Clio delivers adrenalin rush
It’s taken a fight, but now there’s something special in the Renault range, writes KEVIN HEPWORTH
ATWO-YEAR battle with France has finally put something special into the Renault range for Australia. It’s the Clio RenaultSport 197, which takes up from one of the company’s most-loved models to deliver a genuine adrenalin surge. It’s not cheap, but it is quick and trendy. The spanking Clio 182 was lost from Australia in 2006 as the victim of a plunging exchange rate, but now it has been replaced by the 197 with a similar upmarket approach. ‘‘This was not an entry-level car: it was a true performance hot hatch. And with the dramatic fall in the exchange rate and the strengthening of the Euro, we simply could not get it at a price that made any sense,’’ Renault Australia boss Rudi Koenig says. ‘‘We have been discussing . . . arguing . . . this new car (the Phase III Clio) with France for the past two years. We simply could not get it at a price that made sense in our market,’’ Koenig says. But the arguing has finally delivered the RenaultSport Clio at $36,490 and it’s time to say ‘‘Welcome back, Sport’’. The Sport-led attack has already worked with the Megane and now, with the compact Clio putting some real punch into the action, Renault Australia has high hopes. But the car is $36,490, which makes it almost 10 per cent dearer than its predecessor. And you can have it in any colour you like, so long as it’s red. Unless you have another $800 for a metallic upgrade. To be fair, the paint is on a small list of options that includes bi-xenon headlights at $1750, a sunroof at $1890 and upgraded sound system at $800. What comes standard is far more impressive, including the adrenalin rush. Like the best skunkwork cars, the 197 is not just a fancy version of a Clio running down the production line next to more-mundane models. The cars come from the special RenaultSport factory in Dieppe, France and are stretched, widened, lowered and tweaked by the same engineering crew that puts Renault’s F1 cars at the pointy end of the grid. In the case of the 197, the donor Clio III platform has been stretched with 10mm extra on the wheelbase, 48mm extra track width in the front and 50mm in the rear.

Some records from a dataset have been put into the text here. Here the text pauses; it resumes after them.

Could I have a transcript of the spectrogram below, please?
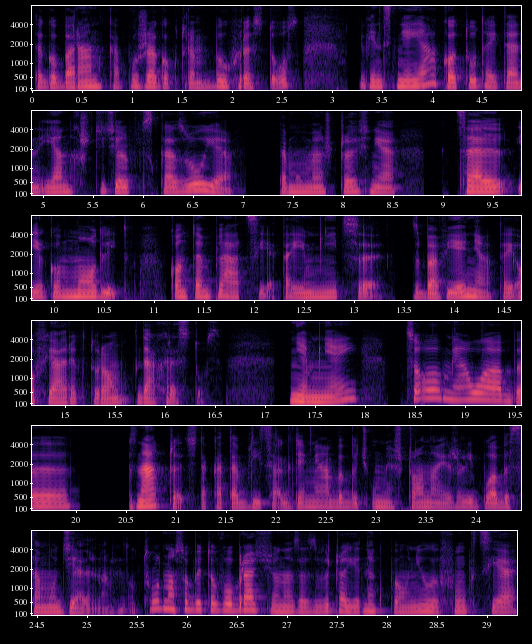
tego baranka Bożego, którym był Chrystus. Więc niejako tutaj ten Jan Chrzciciel wskazuje temu mężczyźnie cel jego modlitw, kontemplację tajemnicy zbawienia tej ofiary, którą da Chrystus. Niemniej, co miałaby znaczyć taka tablica, gdzie miałaby być umieszczona, jeżeli byłaby samodzielna? No, trudno sobie to wyobrazić, one zazwyczaj jednak pełniły funkcje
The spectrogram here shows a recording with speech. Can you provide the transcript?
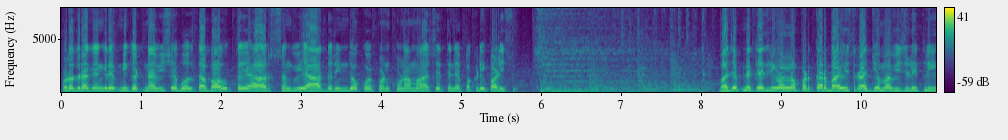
વડોદરા ગેંગરેપની ઘટના વિશે બોલતા ભાવુક થયા, હર્ષ સંઘવી આ દરિંદો કોઈપણ ખૂણામાં હશે તેને પકડી પાડીશું. ભાજપને કેજરીવાલનો પડકાર બાવીસ રાજ્યોમાં વીજળી ફ્રી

Ride height has been dropped 15mm. Extensive use of aluminium in the innovative double axis strut front suspension gives a saving of 7.5kg over a comparative MacPherson system. But, more importantly, it isolates the steering axis from the damping system, effectively eliminating torque steer. The Clio 197 shares its stiffened subframe with the Megane Sport 225, with the rear anti-roll bar 200 per cent larger at 30mm. Work on the normally aspirated 16-valve 2.0-litre engine— the same basic unit from the previous 182 model — has been extensive, lifting peak power to 145kW (the 197 horsepower for which the car is named) at an eager 7250 revs. Torque peaks at 215Nm at 5550 revs. Much of the engine work has centred around intake and exhaust port flow and an increase in compression to 11.5:1, lifting performance and lowering emissions. The 197’s aero kit is subtle, but as hi-tech as it comes. No huge spoilers for this little one, though one is available if you must for $429. SET of side-mounted extractor vents carry heat away from the engine, while a huge front spoiler air intake feeds cool air to the powerplant. The RenaultSport theme flows through the interior with aluminium pedals, super-supportive and bolstered seats, easy-to-read, white-on-black dash graphics and sport steering wheel with red stitched centre-point which, disappointingly, is adjustable for rake only. The 197 has Renault’s expected five-star safety rating with eight airbags, active headrests, anti-skid brakes and electronic brakeforce distribution as well as a switchable electronic stability program tuned to allow a greater degree of sports application. Other standard equipment includes 17-inch sports alloys, multi-function trip computer and cruise control.